By the way, don't place an inordinate amount of weight on my "loss of composure the busier the track gets" remarks; the effect is very minor.
Yours truly is looking forward to Slater's ZS6(sm2) because it will likely be somewhere between the stock ZS6 and the ZS6(sm1). I am a micro-detail addict so more micro-detail is better in my book. My red, black and green ZS6's are all in stock form. The ZS6(sm2) will be my fourth ZS6 and a welcome varietal of my favorite in-ear monitor. Stay tuned for my feedback on the ZS6(sm2) in the near future.
Price: U$D ~45. Available in 3 colors, Red, Green, Black.
Upgrade cable: ~$9
The package is as simple it gets, with just 3 pairs of the KZ style eartips and the 0.75 2-pin detachable, everything inside a compact white box. Note: the provided eartips didn’t offer a good seal/fit, so most of the listening impression is based on using SpinFit and similar single flange eartips options.
The ZS6 follows the same shape and design as the previous ZS5 model, with the main difference of being made of metal (aluminum alloy) instead of plastic and adds some grills on the outer side of the shells. Needless to say that both ZS5 and ZS6 are following a Campfire Audio IEM design but with a more simple and plain finish. Like the ZS5 and many other KZ IEMs, the ZS6 also utilizes the 2-pin detachable cable feature; a less standard connectors of 0.75mm instead of the more common 0.78, but KZ already has an upgrade cable. The connection is quite good, much better than any standard MMCX option.
The ZS6 has a fixed over-ear wearing fit with a rather ‘polygonal’ look, that may a bit larger than the usual sub $50 IEMs and have potential fit issues for some people due the sharp ends. Isolation is around average and fit is a bit shallow because the short and straight nozzle.
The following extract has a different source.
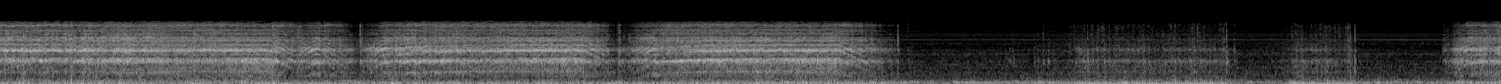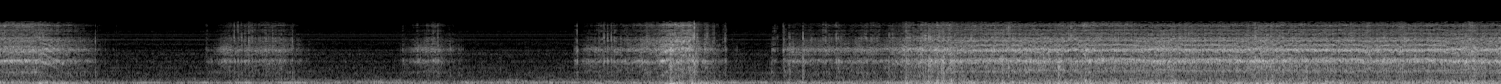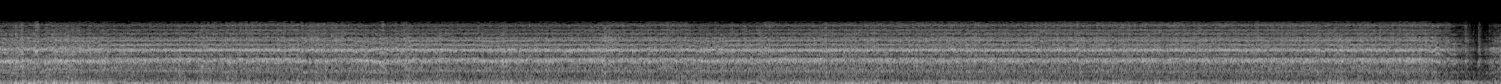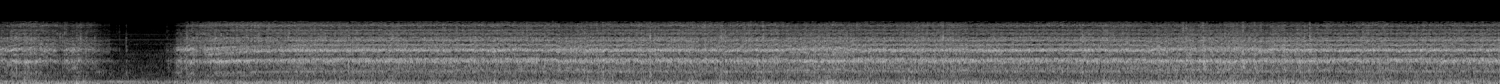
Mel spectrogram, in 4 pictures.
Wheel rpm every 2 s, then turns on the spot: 160, 110, 140, 130, 40, 10, 10, 70, 20, 10, 10, 30, 140, 160, 160, 160, 160, 160, 160, 160, 170, 160, 90, 80, 160, 160, 160, 160, 160, 160.
10-14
The included cable is very average and carries some cable noise. It has a fixed memory wire and it’s terminated on a standard L-shaped plug and it reminds of the last Vsonic plug and y-split, with a slight rubbery coating.
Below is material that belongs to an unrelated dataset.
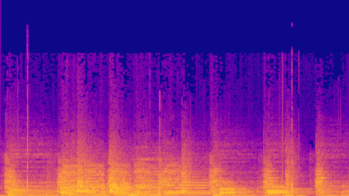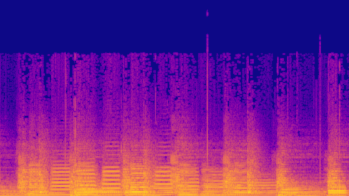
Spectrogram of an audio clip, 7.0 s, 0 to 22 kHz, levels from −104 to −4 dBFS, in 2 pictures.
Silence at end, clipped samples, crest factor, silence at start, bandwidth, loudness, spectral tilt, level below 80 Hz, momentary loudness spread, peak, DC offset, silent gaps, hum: 0 s; under 0.1%; 18 dB; 0 s; 15.5 kHz; -19 LUFS; -5.5 dB/octave; -32 dBFS; 7 LU; -2 dBFS; under 0.1%; none; none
Having listened to the ZS5 (v1) I was expecting a similar signature with some improvements overall on the newer ZS6. However, it was not the case. While technically the ZS6 is better in most of the sound areas over the ZS5, they noticeably differ in their presentation. If the ZS5 has a more standard v-shaped sound, with a warmer tonality and thicker mids, the ZS6 has much deeper V type of sound with a more pronounced bass and treble response, that while better in control it also makes the midrange more recessed and colder in tone.
The bass is quite powerful, rather linear through sub-bass to mid-bass, with a less lifted upper-bass. The depth is good with above average speed with the two dynamic setup. The quality and texture are quite good for the price, but it is missing on the fun factor that would be nice to have on these budget IEMs.
The midrange is the less favorable point on the ZS6 and biggest flaw. While it has the higher detail over any of the few KZ IEMs I tried, and also better than other similar priced options, it is missing in the whole presentation. Not only it sounds very distant but also has a very cold tonality and dry vocals. The ZS5 is richer and easier to listen (if you can tame the harsh treble down), and even the ES3 is much more enjoyable, sweeter in vocals more fun overall. Pairing the ZS6 with a warmer source is recommended.
The treble is elevated to match the amount of lows, and despite being so abundant it has the best control of the KZ other options, ES3 and ZS5. It has a same balance from low to upper treble as the bass, and it’s less sibilant too. Extension is decent and soundstage is around the average levels, if just trying to give a wider effect with the so v-shaped sound. For instance, paired with the Aune M1s, the ZS6 doesn’t have the so epic improvement in stage or imaging as the Fiio F3 or A&D D2 achieved.